These letters are from the later years, when Shen no longer wrote fiction, but continued filing away reports for his arts-and-crafts research. In them we sense his frustration, but also an obtuse spirit that did not easily allow for the merits of a contemporary literature, the spirit of someone who was aware of the trends but did not value them. The proposed novel against the game of mahjongg proves this point.
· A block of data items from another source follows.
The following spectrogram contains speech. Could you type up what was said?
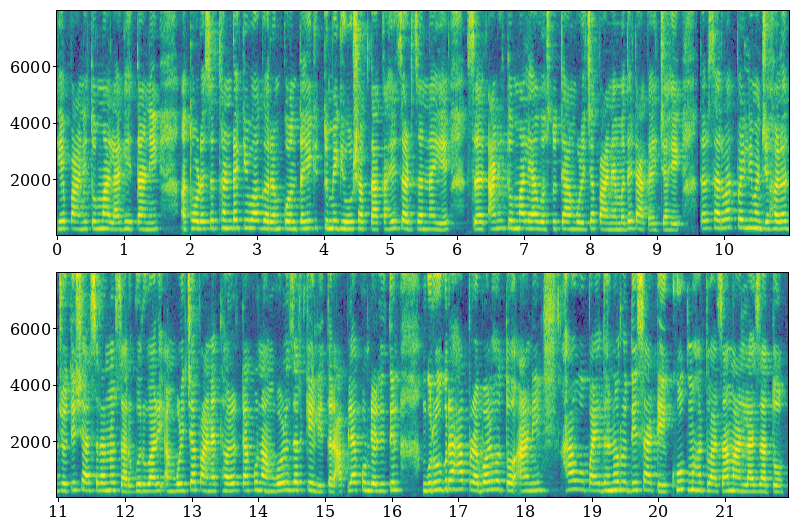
हे पाणी तुम्हाला घेताना थोडंसं थंड किंवा गरम कोणतंही तुम्ही घेऊ शकता. काहीच अडचण नाही आहे स आणि तुम्हाला या वस्तू त्या आंघोळीच्या पाण्यामध्ये टाकायच्या आहे. तर सर्वात पहिली म्हणजे हळद. ज्योतिषशास्त्रानुसार गुरुवारी आंघोळीच्या पाण्यात हळद टाकून आंघोळ जर केली तर आपल्या कुंडलीतील गुरुग्रह हा प्रबळ होतो आणि हा उपाय धनुवृद्धीसाठी खूप महत्त्वाचा मानला जातो.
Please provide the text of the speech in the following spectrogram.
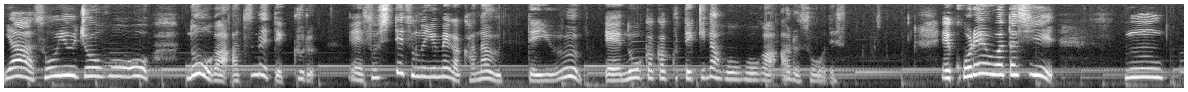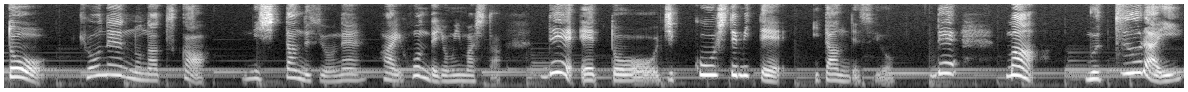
や、そういう情報を脳が集めてくる。えーそしてその夢が叶うっていう、えー脳科学的な方法があるそうです。えーこれを私、うんと、去年の夏かに知ったんですよね。はい、本で読みました。で、えっと、実行してみていたんですよ。で、まあ、6つぐらい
Shen was a recorder of minutiae. It is common knowledge that he had become a husk of the writer he once was: he was frequently portrayed as withdrawn and unhappy. It is therefore interesting to note his joy and humanity at the smallest of things—the wutong trees of Nanjing, fruit baskets on the train, his attention to otherwise insignificant daily rituals. Nothing is trivial. If Shen is on a diet, he will tell you how much weight he has lost to the gram. If he is going through a newspaper stand, he will say exactly what he considers wrong with literary magazines, newspapers and illustrated books of the time.

Obstinate, critical, judgmental: Shen Congwen is prevailingly negative and sometimes self-pitying. His wife, Zhang Zhaohe, did not indulge him and was rarely sensitive to her over-sensitive husband. And so the letters give us a sense of him not only as a writer and arts-and-crafts expert, but also as a husband, who could be in turns insecure and doting.

In these letters we witness Shen's frustration, his yearning to get well again and his hope to resume a life of writing. He says: 'What's hard isn't lack of characters to write about, or lack of events to write about, it's how to achieve a mood of ample freedom, in order to structure a story and proceed to write. What's hard is to find a place to write.'